15. Johansson, S. R. (1976) Neglect, abuse, and avoidable death: Parental investment and the mortality of infants and children in the European tradition. In Gelles, Richard J. and Lancaster, Jane B (Eds) Child Abuse and Neglect: Biosocial Dimensions. Pp. 57-93. New York, NY: Aldine de Gruyter.
16. Chaudhuri, N. 1991. England, in Children in Historical and Comparative Perspective. In J. M. Hawes and N. R. Hiner (Eds), (pp. 53-70), Westport, CT: Greenwood Press.
17. Moynihan, B. 2002. The Faith: A History of Christianity. New York: Doubleday.
18. Mintz, S. 2004. Huck's Raft: A History of American Childhood. Cambridge, MA: Belknap Press.
19. Caldwell, J. C. 1982. "The Great Transition": Theory of Fertility Decline. New York: Academic Press.
20. Lancy, D.F. 2008. The Anthropology of Childhood: Cherubs, Chattel, Changelings. Cambridge: Cambridge University Press.
21. Lawson, D. W. and Mace, R. 2010. Optimizing modern family size. Human Nature 21: 39-61.
22. Zelizer, V. A. 1985. Pricing the Priceless Child: the Changing Social Value of Children. New York: Basic Books.
23. Terhune, K.W. 1974. A review of the actual and expected consequences of family size. Calspan Report DP-5333-G-1. Washington, D.C.: Center for Population Research. National Institute of Child Health and Human Development. 75-799.

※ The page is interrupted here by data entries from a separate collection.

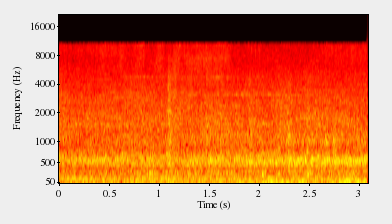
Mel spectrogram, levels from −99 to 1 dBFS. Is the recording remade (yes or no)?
no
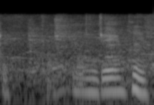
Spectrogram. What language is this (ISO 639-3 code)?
mar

24. Blake, J. 1989. Family Size and Achievement. Berkeley, CA: University of California Press.
25. Lawson, D. W. and Mace, R. 2009. Trade-offs in modern parenting: A longitudinal study of sibling competition for parental care. Human Behavior 30(3): 170-183.

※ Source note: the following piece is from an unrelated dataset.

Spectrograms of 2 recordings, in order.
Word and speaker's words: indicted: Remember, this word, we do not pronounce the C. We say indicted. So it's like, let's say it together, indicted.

26. Lown, J. M., and Rowe, B. R. 2003. A profile of Utah consumer bankruptcy petitioners. Journal of Law and Family Studies, 5, 113-130. House, D. 2010. Bankruptcies on record pace. Salt Lake Tribune, April 15th, C-1.
27. Anonymous 2010. Utah remains among the highest in surge of foreclosure filings. Salt Lake Tribune, April 15th, C-2
28. Stewart, K. 2010. Medicaid delivers for students. The Salt Lake Tribune, March 18th, A1, A10.